In recent years, scientists in Boston and Pittsburgh have stopped the hearts of rats, pigs and dogs by draining their blood and pumping them with chilled preservation fluid. Then the scientists were able to resuscitate the animals - many apparently unharmed - by recycling warmed-up blood into their organs.

Physicians already use hypothermia to reduce metabolism. Heart surgeons, for instance, reduce a patient's temperature to about 64 degrees Fahrenheit when repairs to the aorta require stopping the body's entire circulatory system. The process is known as deep hypothermic circulatory arrest.


"It's a common technique, done all over the world," said Dr. Fumito Ichinose, a cardiac anesthesiologist at Massachusetts General Hospital in Boston. A heart-lung machine normally maintains circulation during most heart surgeries, he said.

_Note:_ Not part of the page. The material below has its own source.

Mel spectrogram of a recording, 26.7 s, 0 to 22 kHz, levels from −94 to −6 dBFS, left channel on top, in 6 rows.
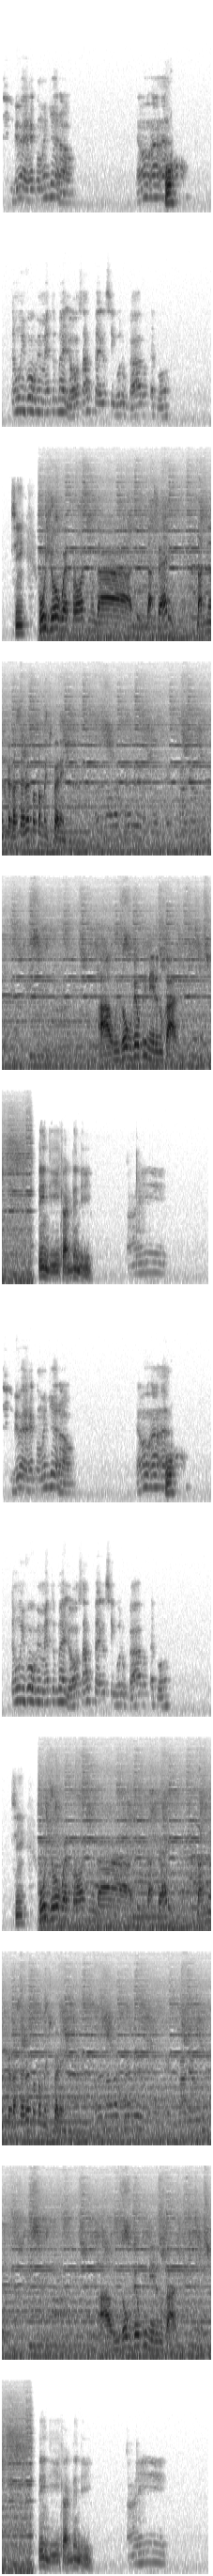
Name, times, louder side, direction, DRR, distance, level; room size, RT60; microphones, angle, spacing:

But Ichinose said the hypothermic approach has its drawbacks. Cooling the blood cripples its clotting ability, which increases the risk of excessive bleeding. And there's a limit to how long human organs can withstand chilling.

"If you cannot repair whatever you have to in 45 minutes, the risk of organ damage is going to increase," he said.

Roth has published results showing that mice slowed their metabolism when placed in chambers whose air was mixed with hydrogen sulfide - the poisonous gas that gives a rotten egg its stench.

The rodents' breathing dropped from a normal 120 breaths per minute to fewer than 10 and their body temperatures fell from 98.6 degrees Fahrenheit to a chilly 51.8 degrees. But when resuscitated, they were unharmed.

His first results were published in Science in 2005. Follow-up work, which appeared last month in the journal Shock, confirmed those results.


Roth has founded a company, Ikaria Inc., which is raising money for research to establish whether hydrogen sulfide can be used safely to treat humans.

Some researchers are skeptical. They say that hydrogen sulfide may lower metabolism rates, but only because it nearly kills the mice exposed to it.

"It's metabolic poisoning," Flourant said.

But Roth says survival rates of mice and dogs in other studies indicate that there's more involved than producing a near-death experience.

"We don't plan to take patients and put bags over their heads," he said.

Ichinose and a colleague recently replicated Roth's work in mice as part of a search for a replacement or a supplement to the hypothermic techniques used in some cardiac surgeries.


"Conceptually, whatever you can do to reverse the metabolic rate, that could be potentially very useful," Ichinose said. But he added that it is likely to be years before hydrogen sulfide or any similar compound is used as a suspended animation drug on humans.

"To jump from mouse to humans takes a lot of studies," he said.